● **EXERCISE INPUT**
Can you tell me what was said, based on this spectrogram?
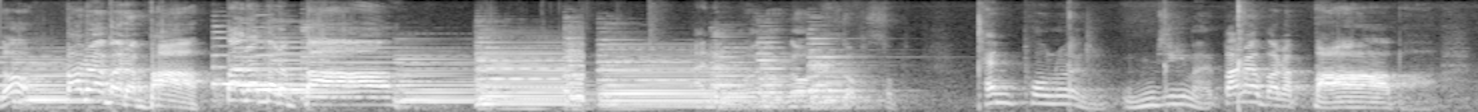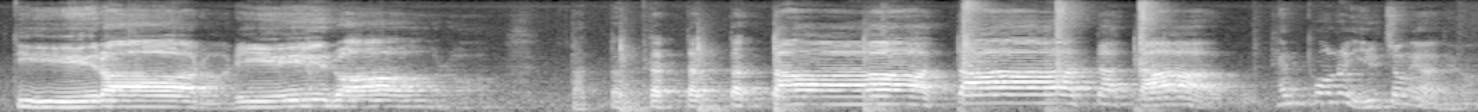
너 빠라바라바 빠라바라바 아니야, 너, 너, 너. 템포는 움직이면 안 돼. 빠라바라 빠바 디라라 리라라 따따따따따따 따따따 템포는 일정해야 돼요.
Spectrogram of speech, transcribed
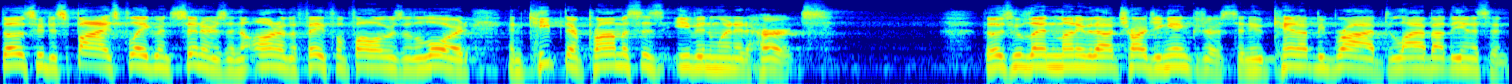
those who despise flagrant sinners and honor the faithful followers of the Lord and keep their promises even when it hurts. Those who lend money without charging interest and who cannot be bribed to lie about the innocent.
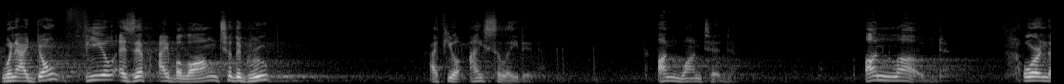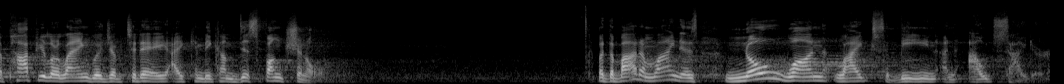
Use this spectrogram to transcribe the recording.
When I don't feel as if I belong to the group, I feel isolated, unwanted, unloved. Or in the popular language of today, I can become dysfunctional. But the bottom line is no one likes being an outsider.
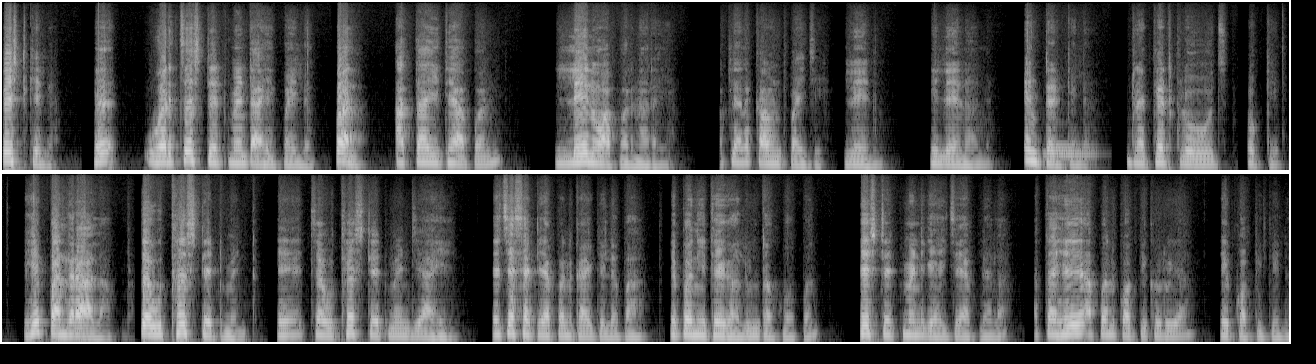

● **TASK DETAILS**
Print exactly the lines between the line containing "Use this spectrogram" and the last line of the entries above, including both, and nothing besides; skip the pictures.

● **TASK RESULT**
Use this spectrogram to transcribe the recording.
When I don't feel as if I belong to the group, I feel isolated, unwanted, unloved. Or in the popular language of today, I can become dysfunctional. But the bottom line is no one likes being an outsider.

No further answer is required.